  11. if you do a search you'll find that question was answered...

    ...sometime around 1977-1978.

    But seriously, for me it WAS answered around then by these guys:


    you don't have to be a virtuoso to be in a band. just have something to say, play within your abilities (most of the time) and make it sound good.
  12. retitled


    Feb 13, 2004
    forest hills
    i suck and i was asked to be in 3 bands before jsut because they needed the low end and i was recently asked to be in 2 bands.. so in total iv been asked to be in 5 bands even thoug i suck :p
  13. jive1

    jive1 Moderator Staff Member Supporting Member Commercial User

    Jan 16, 2003
    Owner/Retailer: Jive Sound
    I'll illustrate with a joke.

    A kid begs his dad to buy him a bass. The dad agrees, as long as the kid takes lessons.

    The kid takes his first lesson, and when he comes home his dad asks him what he learned. He replied, "I learned the notes on the first five frets on the E string". The dad nods in approval.

    The following week, the kid takes his next lesson and when he comes back, his dad asks what he learned this week. The kid replied, "I learned the notes on the first five frets on the A string". The dad nods in approval once again.

    The next week, the kid comes home late reaking of booze and cigarette smoke. The dad looks at him suspiciously, and asks "Why are you home late? Did you even go to your lesson?" The kid replies "I couldn't make the lesson today. I had a gig"
  14. flatwounds


    Apr 22, 2003
    Sydney, Oz
    You don't have to be that good. Tell him to look at the Ramones. They weren't the best musicians, but they rocked. I Just saw the documentary 'End of the Century: the Story of the Ramones' - excellent movie. Dee Dee was a riot.
    Johnny has a good quote about not playing difficult/challenging music or extended guitar solos because to do so would mean that he would have to practice. :smug:

    HEY HO! LET'S GO! :bassist:
  15. JimK


    Dec 12, 1999
    You can shed all day...take lessons 'til the cows come home, etc

    IMO, the best lessons learned are on the bandstand playing with those who are 'better' than you.
    So, if one doesn't have an ego, one can soak up a bunch of information for free.

    Back in my day, it was..."Keller's got a bass, he's in".
    Trust me, I couldn't play, couldn't tune, didn't know songs, etc.
    Swim or drown.
  16. IvanMike

    IvanMike Player Characters fear me... Supporting Member

    Nov 10, 2002
    Middletown CT, USA
    +1000 :D

    that's the best story ever

    well my 1st gig was a few months after starting lessons..........

    best thing i ever did was start playing with other people from day #1. i was also fortunate enough that the second band i was in was with players waaaaaay above my level. i still owe todd and bob big time for giving me a education a la "trial by fire"

    in fact this year we are having the "Uncle John's Jug Band Reunification Tour" a 20 year reunion. :D
  17. I have similar stories to those above.

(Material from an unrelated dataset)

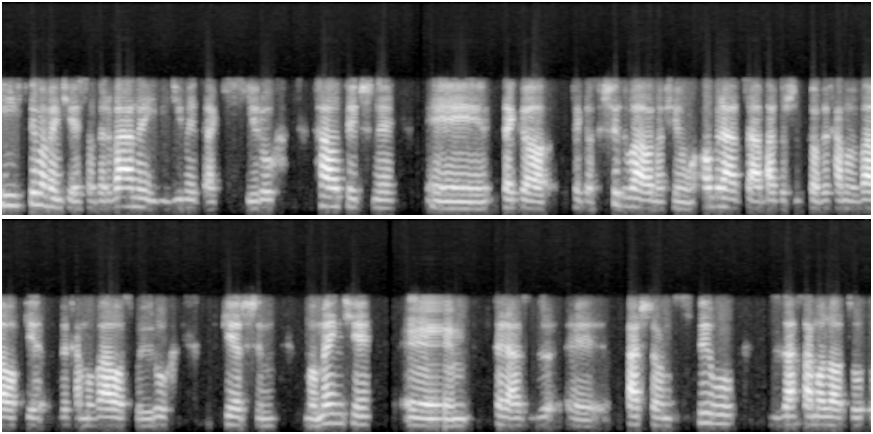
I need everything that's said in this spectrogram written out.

Except that I also played with guys in genres that I wasn't a fan of just so I could get practise with more experienced musicians. I haven't touched punk or anything like it since, but I just got my first bass, I wrote a few songs with guitarist friend and eventhough it was so simple, it did help my timing immensely playing that music.

    Then another of my friends started playing guitar soon after. He and I then went on to learn a lot together, through his musical knowledge from other instruments and my experience of playing with others we put together quite a lot of really decent music and are now both quite talented (but unfortunately too lazy to go beyond playing together).

    Whether its a band or otherwise, playing with someone else is also going to speed up your learning.

  19. brianrost

    brianrost Gold Supporting Member

    Apr 26, 2000
    Boston, Taxachusetts
    The Ramones comment is right on.

    DeeDee always claimed that in the early days Johnny had to tune his bass AND show him where to put his fingers.
  20. RAM


    May 10, 2000
    Chicago, IL
    All great advice!

    I'd only add to it by saying you should try to get something out of playing with other musicians. You'll learn to listen to the other instruments, and most importantly, the interaction with the drummer.
    Cec likes this.